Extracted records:
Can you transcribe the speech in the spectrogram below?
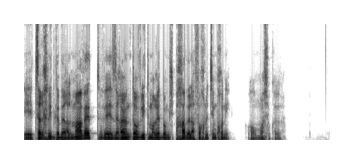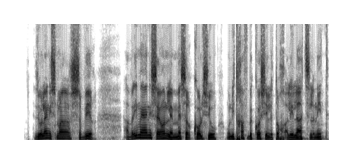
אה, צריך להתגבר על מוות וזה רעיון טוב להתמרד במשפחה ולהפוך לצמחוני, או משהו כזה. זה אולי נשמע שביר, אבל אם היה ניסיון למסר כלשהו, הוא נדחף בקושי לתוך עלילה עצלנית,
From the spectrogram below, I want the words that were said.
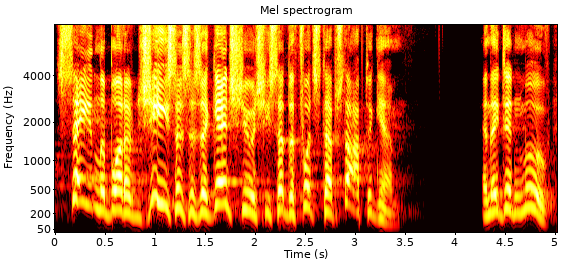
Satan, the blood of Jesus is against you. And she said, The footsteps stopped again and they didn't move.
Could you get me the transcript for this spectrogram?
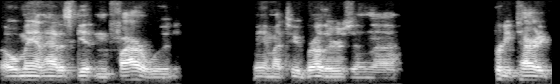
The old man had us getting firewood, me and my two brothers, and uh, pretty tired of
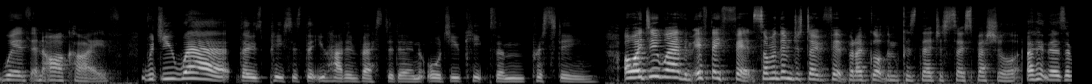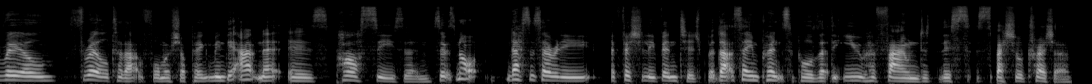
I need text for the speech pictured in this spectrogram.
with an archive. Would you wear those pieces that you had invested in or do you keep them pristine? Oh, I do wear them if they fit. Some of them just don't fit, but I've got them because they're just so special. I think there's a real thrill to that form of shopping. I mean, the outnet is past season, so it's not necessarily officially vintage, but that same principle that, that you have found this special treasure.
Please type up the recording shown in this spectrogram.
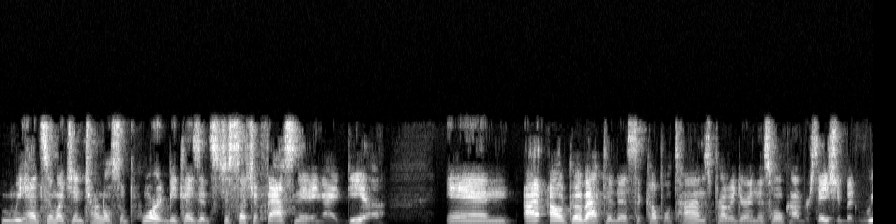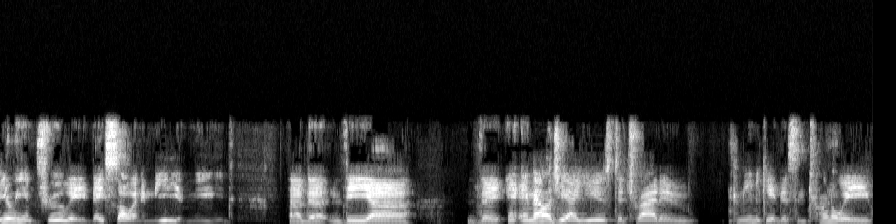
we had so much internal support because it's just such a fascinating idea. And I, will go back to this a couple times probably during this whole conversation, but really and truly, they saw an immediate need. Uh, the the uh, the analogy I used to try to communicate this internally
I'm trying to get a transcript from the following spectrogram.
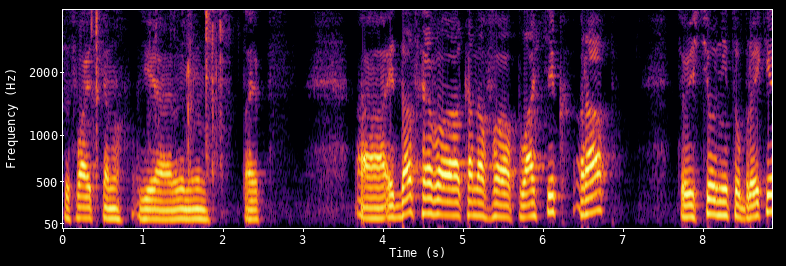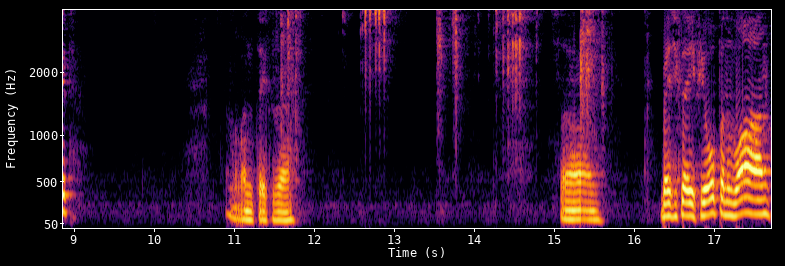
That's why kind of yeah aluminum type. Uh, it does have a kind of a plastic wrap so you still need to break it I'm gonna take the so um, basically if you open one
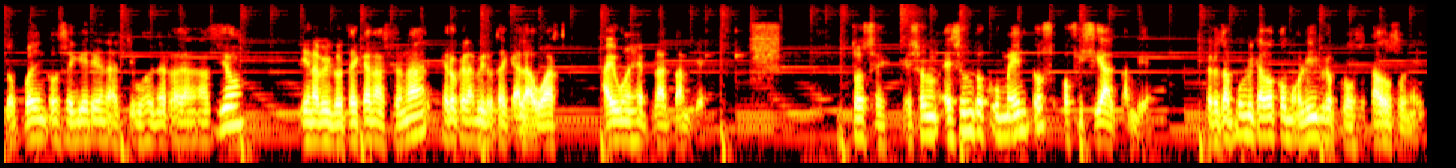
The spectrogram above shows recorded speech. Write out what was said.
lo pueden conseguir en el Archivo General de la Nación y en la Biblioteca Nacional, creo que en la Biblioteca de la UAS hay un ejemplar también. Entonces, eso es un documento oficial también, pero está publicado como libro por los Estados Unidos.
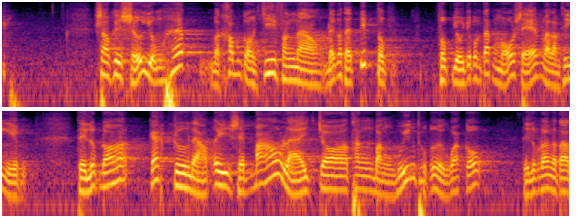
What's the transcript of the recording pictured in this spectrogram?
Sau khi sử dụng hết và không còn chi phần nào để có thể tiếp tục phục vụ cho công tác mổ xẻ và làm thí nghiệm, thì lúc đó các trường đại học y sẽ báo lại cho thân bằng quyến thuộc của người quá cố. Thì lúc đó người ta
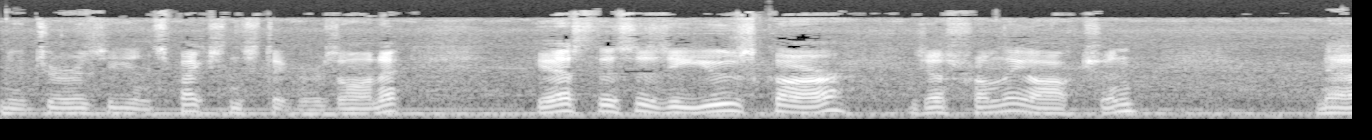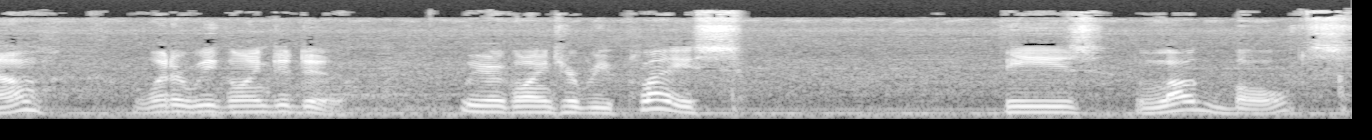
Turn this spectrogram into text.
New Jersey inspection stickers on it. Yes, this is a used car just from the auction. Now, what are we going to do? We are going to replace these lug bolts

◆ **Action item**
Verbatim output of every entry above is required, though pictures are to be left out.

◆ **Solved exercise**
Can you transcribe the speech in the spectrogram below?
אה, צריך להתגבר על מוות וזה רעיון טוב להתמרד במשפחה ולהפוך לצמחוני, או משהו כזה. זה אולי נשמע שביר, אבל אם היה ניסיון למסר כלשהו, הוא נדחף בקושי לתוך עלילה עצלנית,
From the spectrogram below, I want the words that were said.
Satan, the blood of Jesus is against you. And she said, The footsteps stopped again and they didn't move.
Could you get me the transcript for this spectrogram?
The old man had us getting firewood, me and my two brothers, and uh, pretty tired of
I need text for the speech pictured in this spectrogram.
with an archive. Would you wear those pieces that you had invested in or do you keep them pristine? Oh, I do wear them if they fit. Some of them just don't fit, but I've got them because they're just so special. I think there's a real thrill to that form of shopping. I mean, the outnet is past season, so it's not necessarily officially vintage, but that same principle that, that you have found this special treasure.
Please type up the recording shown in this spectrogram.
we had so much internal support because it's just such a fascinating idea. And I, will go back to this a couple times probably during this whole conversation, but really and truly, they saw an immediate need. Uh, the the uh, the analogy I used to try to communicate this internally
I'm trying to get a transcript from the following spectrogram.
That's why kind of yeah aluminum type. Uh, it does have a kind of a plastic wrap so you still need to break it I'm gonna take the so um, basically if you open one
The spectrogram above shows recorded speech. Write out what was said.
lo pueden conseguir en el Archivo General de la Nación y en la Biblioteca Nacional, creo que en la Biblioteca de la UAS hay un ejemplar también. Entonces, eso es un documento oficial también, pero está publicado como libro por los Estados Unidos.
What's the transcript of the recording pictured in this spectrogram?
Sau khi sử dụng hết và không còn chi phần nào để có thể tiếp tục phục vụ cho công tác mổ xẻ và làm thí nghiệm, thì lúc đó các trường đại học y sẽ báo lại cho thân bằng quyến thuộc của người quá cố. Thì lúc đó người ta
Turn this spectrogram into text.
New Jersey inspection stickers on it. Yes, this is a used car just from the auction. Now, what are we going to do? We are going to replace these lug bolts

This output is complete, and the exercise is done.